After graduating I still did not have a training contract. So, I spent all summer working at yet another law firm. I then began the very intense Legal Practice Course at law school and my applications for training contracts faltered. I generally get the blues when winter arrives but this winter was even worse than usual. What was I going to do? My parents just forked out £7,000 for LPC fees and it all seemed to be going to waste. I tried my best to close my mind to all the negative thoughts and worked hard to aim for that distinction or commendation.
Law school came and went. I finished my exams, did well and I had a great time. But, I realised I needed to embark on a fresh challenge and I decided that attempting to learn Chinese Mandarin would be both fresh and challenging.
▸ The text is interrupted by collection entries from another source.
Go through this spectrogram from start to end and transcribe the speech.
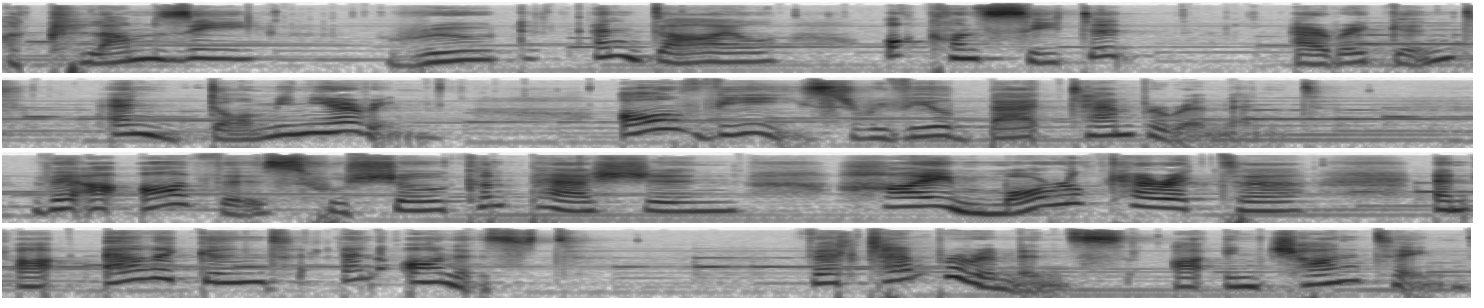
are clumsy, rude, and dull, or conceited, arrogant, and domineering. All these reveal bad temperament. There are others who show compassion, high moral character, and are elegant and honest. Their temperaments are enchanting,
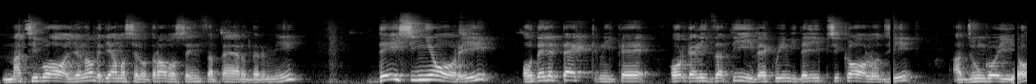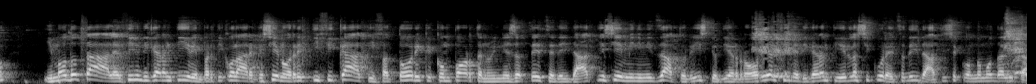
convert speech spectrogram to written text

I did some investigating and was accepted on a programme which required me to spend just over a month in China. I had absolutely no idea what to expect but I returned from that adventure a changed person. I learned a tremendous amount in that short time and my confidence and people skills grew exponentially during my stay in China. I started to think a lot more logically and discovered that there was a whole lot more to life than my little world. I developed as a person and learned to handle unforeseeable situations. The interaction with people from different backgrounds and learning to navigate the personal dynamics of such a challenging and diverse group of people did wonders to prepare me for work in my chosen profession.
Fourth tip: In addition to good academics, law firms are looking for interesting, dynamic and worldly individuals who are adaptable and can easily get on with people of all different backgrounds. Firms also want to recruit individuals who are able to fit into their existing teams with ease, so, try to get out of your comfort zone from time to time to test yourself and your ability to deal with unfamiliar situations.
The main reason for returning from China was because I knew my future was in law. I was determined to get back into furthering my career and returned to that pursuit with fire in my belly (no it wasn’t indigestion from dog meat consumed on my oriental excursion, fortunately I am a vegetarian). The ‘new’ me I felt I had become was apparently made evident to others because the interviews starting rolling in. The first few interviews I went to, although better than before, still went badly. But, this time I was not deterred and my experiences in China helped me to press on. The more interviews I did, the better and better I became at the process. Finally, my last four interviews resulted in four offers. I now had the opportunity to be choosy and I chose a fantastic, dynamic firm, which not only matched my personality but my ambition to grow and conquer new areas of law and development. I was offered a training contract with a city law practice which was big enough to deal with large corporate transactions but small enough to make me feel like part of a team and a family.
Finding a training contract is not dissimilar to taking an exam. You need to know your subject thoroughly and work hard to prepare for the big event. Identify the technique and apply what you have learned, not only in the classroom, but in all of your life experiences. Some people have a lot more difficulty than others and although you still need that little bit of luck, determination and focus always shine through. Don’t loose hope. If I can do it, all of you out there can do it, too. And if all else fails, learn Chinese!
Shika, formerly a Solicitor at Mishcon de Reya solicitors, specialising in corporate finance, mergers and acquisitions, as well as private equity (July 2006-Dec 2010), is now Legal Counsel at Royal London Asset Management. Shika completed her LLB at The City Law School in 2000, the LPC in 2001 and followed this up by being admitted to the New York State Bar in 2006 and commencing at Mishcon de Reya.